::: Data for this task

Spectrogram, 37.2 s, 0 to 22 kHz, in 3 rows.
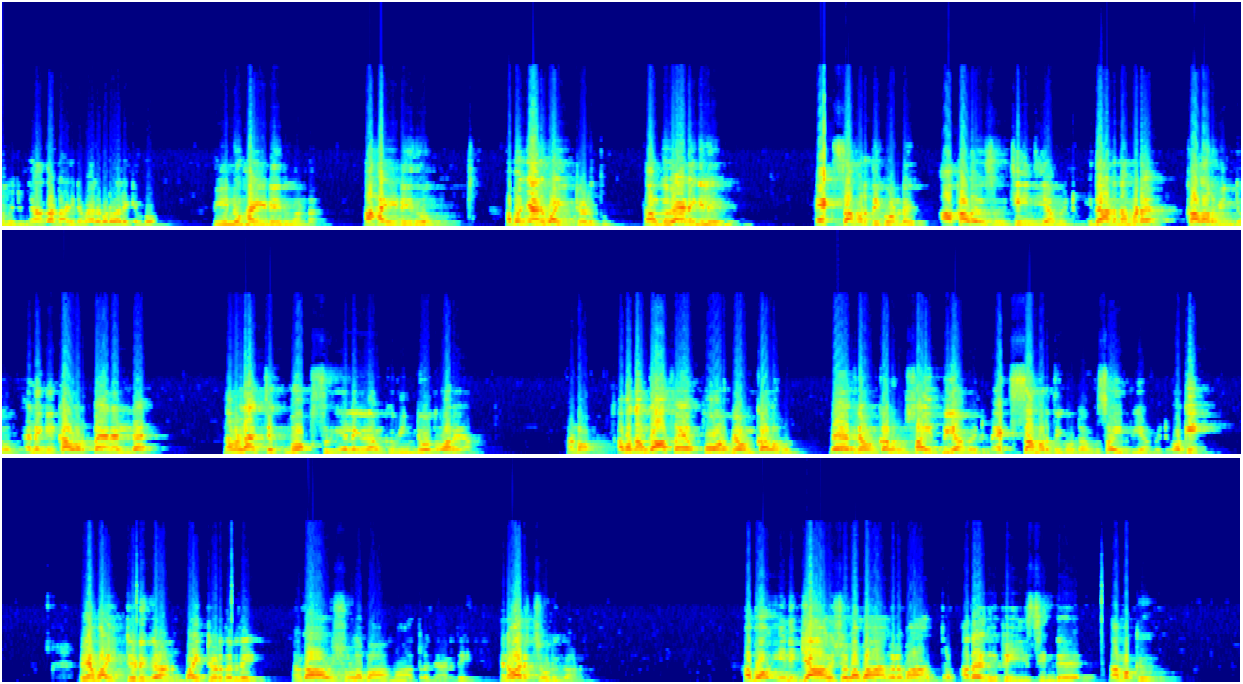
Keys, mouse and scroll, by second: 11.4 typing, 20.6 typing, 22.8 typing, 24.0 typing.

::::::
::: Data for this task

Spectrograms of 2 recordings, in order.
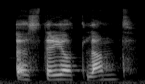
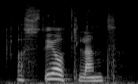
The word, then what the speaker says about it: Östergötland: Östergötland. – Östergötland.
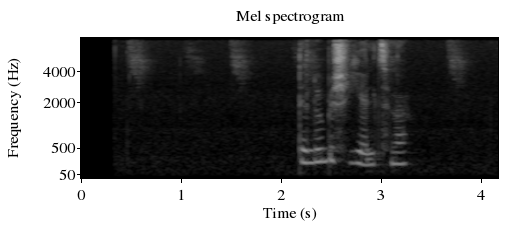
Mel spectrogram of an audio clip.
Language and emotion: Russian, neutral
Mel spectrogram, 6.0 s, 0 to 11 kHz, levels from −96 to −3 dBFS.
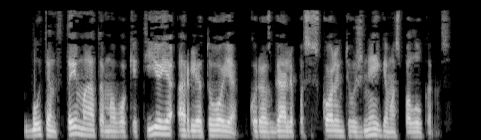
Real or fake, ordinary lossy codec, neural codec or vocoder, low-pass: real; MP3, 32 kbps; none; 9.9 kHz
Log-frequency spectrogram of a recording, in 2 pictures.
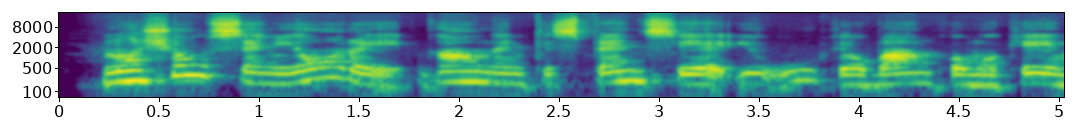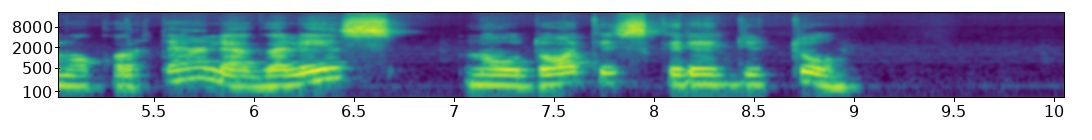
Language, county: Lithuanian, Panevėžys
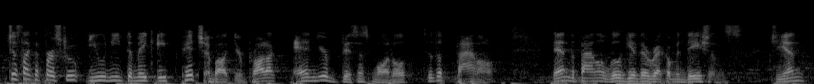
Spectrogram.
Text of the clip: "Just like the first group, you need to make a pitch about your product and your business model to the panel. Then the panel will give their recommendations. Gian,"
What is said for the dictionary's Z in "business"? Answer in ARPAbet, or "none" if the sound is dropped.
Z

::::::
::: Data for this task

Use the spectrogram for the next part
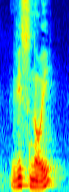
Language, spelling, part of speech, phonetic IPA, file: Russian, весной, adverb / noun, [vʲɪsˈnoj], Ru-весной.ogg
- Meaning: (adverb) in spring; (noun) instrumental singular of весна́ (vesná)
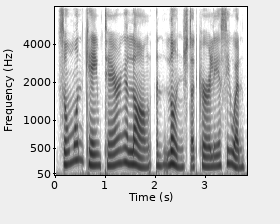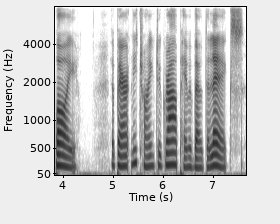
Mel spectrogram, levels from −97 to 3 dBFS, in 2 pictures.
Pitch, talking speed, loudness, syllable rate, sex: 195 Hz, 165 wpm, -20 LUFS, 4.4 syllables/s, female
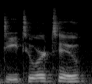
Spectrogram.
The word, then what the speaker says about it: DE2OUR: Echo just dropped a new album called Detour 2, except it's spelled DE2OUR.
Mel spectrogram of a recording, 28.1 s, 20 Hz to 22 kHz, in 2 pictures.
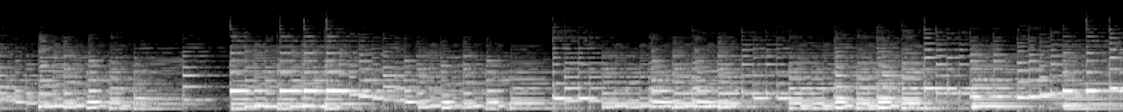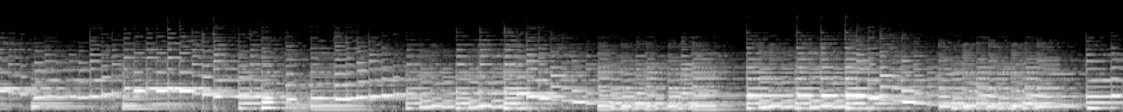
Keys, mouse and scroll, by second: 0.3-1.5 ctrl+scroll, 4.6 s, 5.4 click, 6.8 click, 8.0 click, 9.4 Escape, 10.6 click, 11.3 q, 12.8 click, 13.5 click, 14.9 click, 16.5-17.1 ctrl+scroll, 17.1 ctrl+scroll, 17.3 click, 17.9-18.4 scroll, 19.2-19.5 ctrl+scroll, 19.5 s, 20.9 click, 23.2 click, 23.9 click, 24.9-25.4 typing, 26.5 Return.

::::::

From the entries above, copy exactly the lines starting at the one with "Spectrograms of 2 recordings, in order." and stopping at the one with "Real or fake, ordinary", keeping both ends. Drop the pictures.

Spectrograms of 2 recordings, in order.
The word, then what the speaker says about it: Östergötland: Östergötland. – Östergötland.
Mel spectrogram of an audio clip.
Language and emotion: Russian, neutral
Mel spectrogram, 6.0 s, 0 to 11 kHz, levels from −96 to −3 dBFS.
Real or fake, ordinary lossy codec, neural codec or vocoder, low-pass: real; MP3, 32 kbps; none; 9.9 kHz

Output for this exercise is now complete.